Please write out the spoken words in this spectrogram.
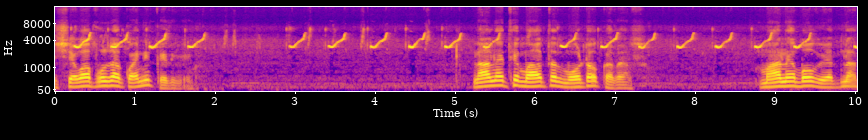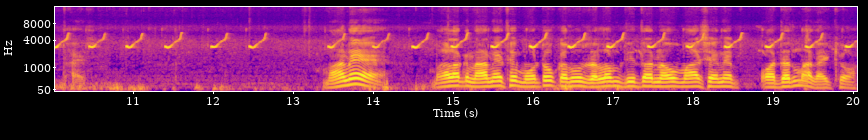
સેવા પૂજા કોઈની કરવી નાનેથી માવતર મોટો કરે છે. માને બહુ વેદના થાય છે. માને બાળક નાનેથી મોટું કરવું જન્મ દીધો નવ માસ એને ઓધરમાં રાખ્યો.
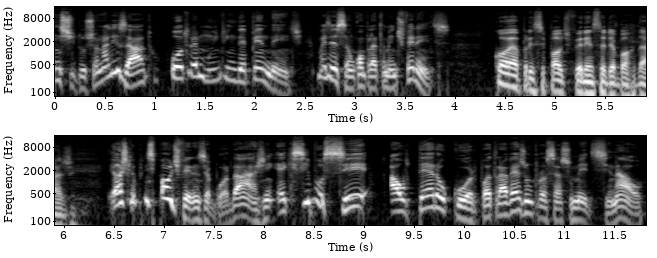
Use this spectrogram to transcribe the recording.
institucionalizado, outro é muito independente, mas eles são completamente diferentes. Qual é a principal diferença de abordagem? Eu acho que a principal diferença de abordagem é que se você altera o corpo através de um processo medicinal,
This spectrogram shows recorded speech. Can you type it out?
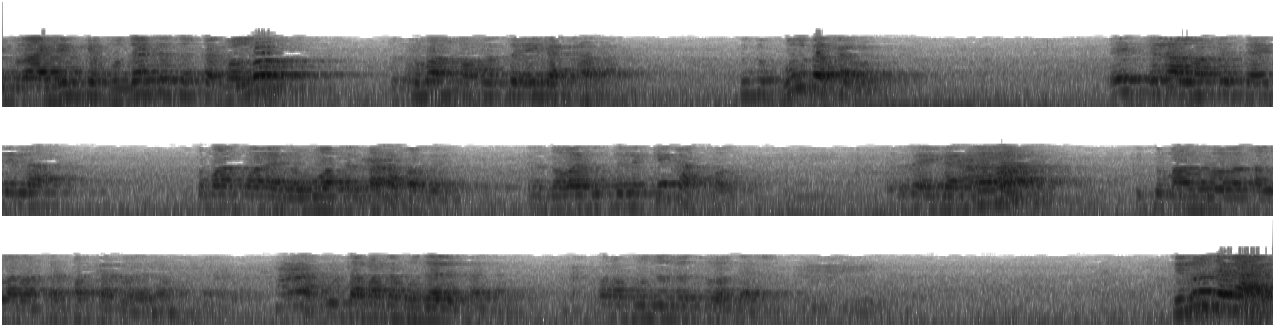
ইব্রাহিমকে বুঝাইতে চেষ্টা করল তোমার স্বপ্ন তো এই ব্যাখ্যা না। কিন্তু ভুল ব্যাখ্যা করবে এই ছেলে আল্লাহকে চাই দিলা, তোমার পরে নবুয়াতের কাজ করবে জবাই দুধ দিলে কে কাজ করবে? এই ব্যাখ্যা না, কিন্তু মালদৌলত আল্লাহ রাস্তায় সৎকার করে দাও। উল্টা পাল্টা বুঝাইলে কোন বুজুর্গের চুলোতে আসে তিনও জায়গায়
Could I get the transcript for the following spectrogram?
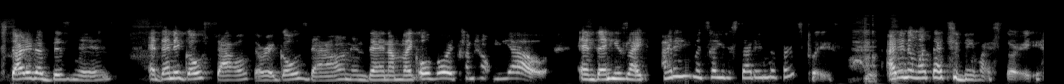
started a business and then it goes south or it goes down. And then I'm like, oh Lord, come help me out. And then he's like, I didn't even tell you to start in the first place. I didn't want that to be my story.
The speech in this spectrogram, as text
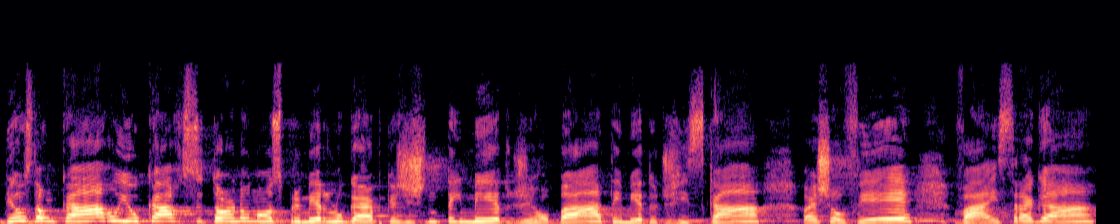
Deus dá um carro e o carro se torna o nosso primeiro lugar, porque a gente não tem medo de roubar, tem medo de riscar, vai chover, vai estragar.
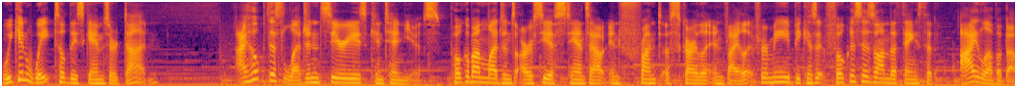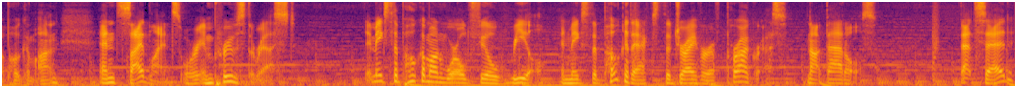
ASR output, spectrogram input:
We can wait till these games are done. I hope this Legend series continues. Pokemon Legends Arceus stands out in front of Scarlet and Violet for me because it focuses on the things that I love about Pokemon and sidelines or improves the rest. It makes the Pokemon world feel real and makes the Pokedex the driver of progress, not battles. That said,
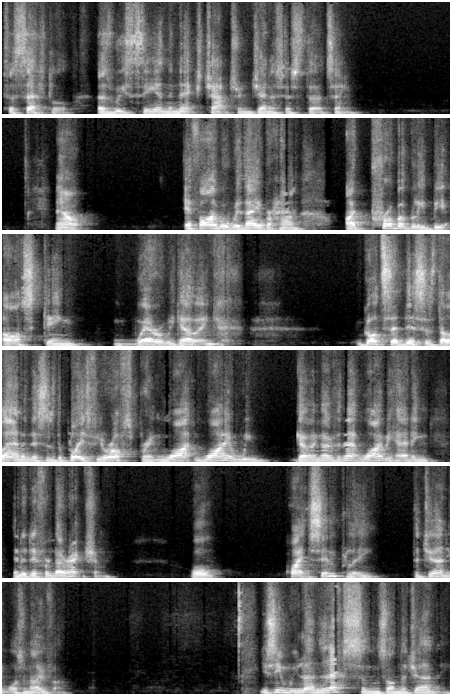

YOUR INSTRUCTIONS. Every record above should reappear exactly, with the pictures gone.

WRITTEN RESPONSE.
Please write out the spoken words in this spectrogram.
સેવા પૂજા કોઈની કરવી નાનેથી માવતર મોટો કરે છે. માને બહુ વેદના થાય છે. માને બાળક નાનેથી મોટું કરવું જન્મ દીધો નવ માસ એને ઓધરમાં રાખ્યો.
Use this spectrogram to transcribe the recording.
institucionalizado, outro é muito independente, mas eles são completamente diferentes. Qual é a principal diferença de abordagem? Eu acho que a principal diferença de abordagem é que se você altera o corpo através de um processo medicinal,
This spectrogram shows recorded speech. Can you type it out?
ইব্রাহিমকে বুঝাইতে চেষ্টা করল তোমার স্বপ্ন তো এই ব্যাখ্যা না। কিন্তু ভুল ব্যাখ্যা করবে এই ছেলে আল্লাহকে চাই দিলা, তোমার পরে নবুয়াতের কাজ করবে জবাই দুধ দিলে কে কাজ করবে? এই ব্যাখ্যা না, কিন্তু মালদৌলত আল্লাহ রাস্তায় সৎকার করে দাও। উল্টা পাল্টা বুঝাইলে কোন বুজুর্গের চুলোতে আসে তিনও জায়গায়
Could I get the transcript for the following spectrogram?
started a business and then it goes south or it goes down. And then I'm like, oh Lord, come help me out. And then he's like, I didn't even tell you to start in the first place. I didn't want that to be my story.
The speech in this spectrogram, as text
Deus dá um carro e o carro se torna o nosso primeiro lugar, porque a gente não tem medo de roubar, tem medo de riscar, vai chover, vai estragar.
ASR output, spectrogram input:
We can wait till these games are done. I hope this Legend series continues. Pokemon Legends Arceus stands out in front of Scarlet and Violet for me because it focuses on the things that I love about Pokemon and sidelines or improves the rest. It makes the Pokemon world feel real and makes the Pokedex the driver of progress, not battles. That said,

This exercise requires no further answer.